Melbourne’s walkability – great for health AND property prices
Melbourne’s cultured Degraves Street.
Melbourne is a fantastic city in which to walk. Being relatively flat, exploring the city and inner suburbs on foot is part and parcel of Melbourne life.
While it is nice to be able to walk to the local shops to grab a coffee, or stroll to catch public transport, research shows that a suburb’s ‘walkability’ actually has a significant impact on its resident’s health, and local property prices.
In regards to the health impacts, a recent that study of 6,822 adults in 14 cities from Adelaide in Australia, to Hradec Králové in the Czech Republic found that urban design does have an impact on the average number of minutes people walk in a day.
Published in medical journal The Lancet, the study showed that physical activity was indeed affected by the concentration of a number of urban elements including population, parks, public transit, and intersections.
In short, the study found that well-designed urban areas can help keep people active and reduce rates of obesity, diabetes, and heart disease.
The growing understanding of the importance of urban design on people’s general health has led the international group Walk Score to develop a method for rating how ‘walkable’ a suburb is. And the good news for those who live, or are thinking of purchasing property, in Melbourne’s inner-city suburbs is that many of these score very highly.
Walk Score rates Carlton 97 out of 100, while Fitzroy scores 96, and South Yarra and East Melbourne both rate 92.
What sets these suburbs apart is the fact that they are all ‘lifestyle’ suburbs.
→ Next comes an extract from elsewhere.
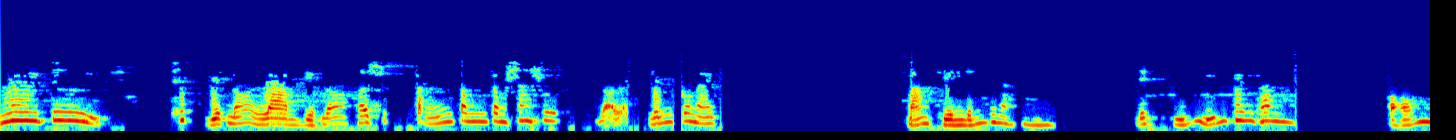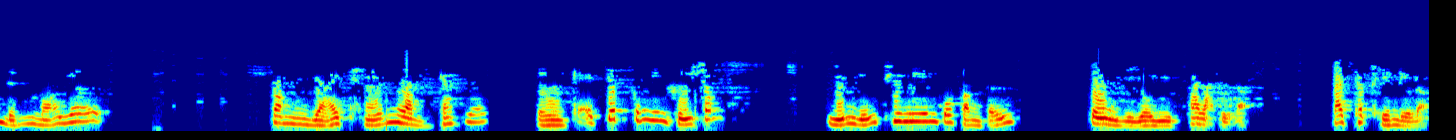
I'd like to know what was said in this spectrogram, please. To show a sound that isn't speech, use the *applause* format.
vui tươi, thích việc đó, làm việc đó, hết sức tận tâm trong sáng suốt. Đó là lệnh của Ngài bạn thiền định thế là để kiểm điểm tinh thân, ổn định mọi giới, trong giải thiện lành các giới, từ kẻ chết cũng như sự sống. Nhiệm vụ thiên liêng của phần tử tu gì vô gì phải làm điều đó, phải thực hiện điều đó.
That is, popular amenities such as shops, restaurants, public transport, parks and schools are all easily accessible by foot.
With more well-heeled buyers increasingly looking to embrace ‘lifestyle’ living, many property experts believe these suburbs will pull ahead of more reserved suburbs that have lower walkability scores.
Research undertaken by the University of Melbourne’s McCaughey VicHealth Unit for Community Wellbeing also supports this finding.
In an interview with The Age newspaper, Professor Giles-Corti of the McCaughey VicHealth Unit stated, “Highly walkable environments are more economically attractive; we know that from evidence in the US. For every increase in walkability, the prices of housing go up.”
Billie Giles-Corti advises people to really consider a suburb’s ‘walkability’ when considering purchasing property.
“My challenge to people is to really think about the lifestyle that they want,” she said, offering the view that a smaller home in walking distance of shops and jobs could actually be a better option than a large house situated further out from these things.
“If there’s one thing that people could do to benefit their health, for chronic disease, heart disease, diabetes, it’s to be physically active,” said Professor Giles-Corti.